Indigenous and Local Community representatives expressing the frustration of many Non-Government Organizations on progress to achieve the Global Biodiversity Framework at the June 2022 negotiations in Nairobi, Kenya.
Photo by IISD/ENB | Mike Muzurakis.

By Peter Bridgewater, Kim Friedman, Vera Agostini, Tundi Agardy, Salvatore Aricò, Frank Biermann, Kate Brown, Ian Cresswell, Erle C. Ellis, Pierre Failler, Rakhyun Kim, Christelle Pratt, Jake Rice, Vivienne Rivera, and Lida Teneva.

This Plain Language Summary is published ahead of the article discussed; check back soon for a link to the full paper.

We hear more and more about international meetings deliberating on existential crises facing humanity – changing climate, changing biodiversity, rising pollution. Yet these are not new issues, rather they have grown by stealth. Fifty years ago, the world’s leaders came together in Stockholm, Sweden, to discuss what was then already obvious; the global environment was deteriorating.  Each decade since there have been global meeting making calls for stronger action, especially on mitigating climate change and reducing nature (biodiversity) loss.  The major international treaty on nature is the Convention on Biological Diversity  with 193 governments as full members.  The convention has, since 2002, been attempting to reduce, even halt, biodiversity loss by setting global goals and targets.  But all attempts have met with failure.  Since 2020, the convention has been trying to negotiate a new Global Biodiversity Framework, enmeshing goals and targets that try to learn from previous failures.  Yet after four international meetings of specialists and negotiators, the framework has not been finalised – even though it is due for acceptance by the convention in December 2022. 

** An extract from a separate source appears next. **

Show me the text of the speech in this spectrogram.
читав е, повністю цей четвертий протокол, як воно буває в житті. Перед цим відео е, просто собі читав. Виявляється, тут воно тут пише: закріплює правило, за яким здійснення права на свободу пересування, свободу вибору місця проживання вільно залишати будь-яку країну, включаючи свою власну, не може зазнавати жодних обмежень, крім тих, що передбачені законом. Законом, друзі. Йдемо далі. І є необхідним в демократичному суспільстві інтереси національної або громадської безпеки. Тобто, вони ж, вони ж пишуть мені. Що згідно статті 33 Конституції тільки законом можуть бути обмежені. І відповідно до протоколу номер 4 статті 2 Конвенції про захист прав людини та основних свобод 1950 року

There are many reasons for the lack of agreement, and we have identified six areas of action that can help undo the roadblocks. These are:

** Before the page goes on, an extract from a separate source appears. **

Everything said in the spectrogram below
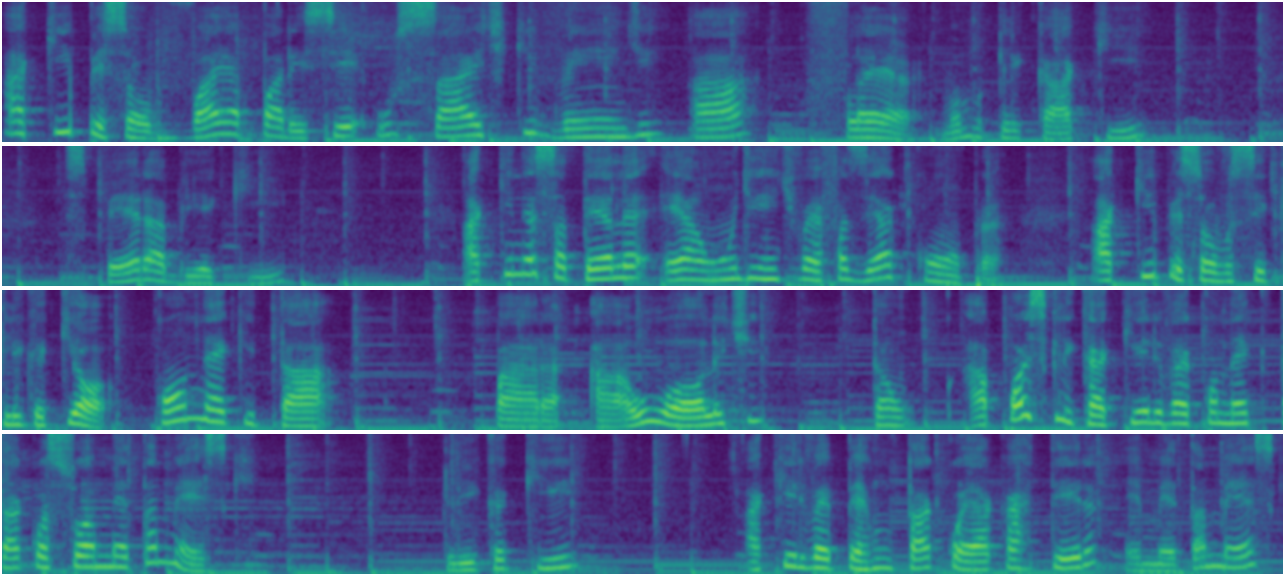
Aqui, pessoal, vai aparecer o site que vende a Flare. Vamos clicar aqui. Espera abrir aqui. Aqui nessa tela é aonde a gente vai fazer a compra. Aqui, pessoal, você clica aqui, ó, conectar para a wallet. Então, após clicar aqui, ele vai conectar com a sua MetaMask. Clica aqui. Aqui ele vai perguntar qual é a carteira, é MetaMask.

1) reframing the narrative of people’s relationship with the rest of nature;

2) going beyond a focus on endangered species and spaces;

3) supporting a diversity of top-down and bottom-up governance processes for people and biodiversity;

4) embracing new technologies to make and measure progress on the rate and direction of change for biodiversity;

5) linking business with biodiversity in a better way; and

6) leveraging the power of international agencies and programmes. 

While each of the areas of action are separate and important, they are also linked in various ways meaning all six areas need simultaneous attention and integration in the framework. We hope these ideas are food for thought for the negotiators entering the final straight for the convention’s key meeting in December 2022, as well as the readership of People and Nature more widely. A successful framework for nature is vital not just for the convention’s future, but, linked with successful climate actions, is crucial to making the earth a safer place for people and the rest of nature in the coming decades, centuries, and millennia.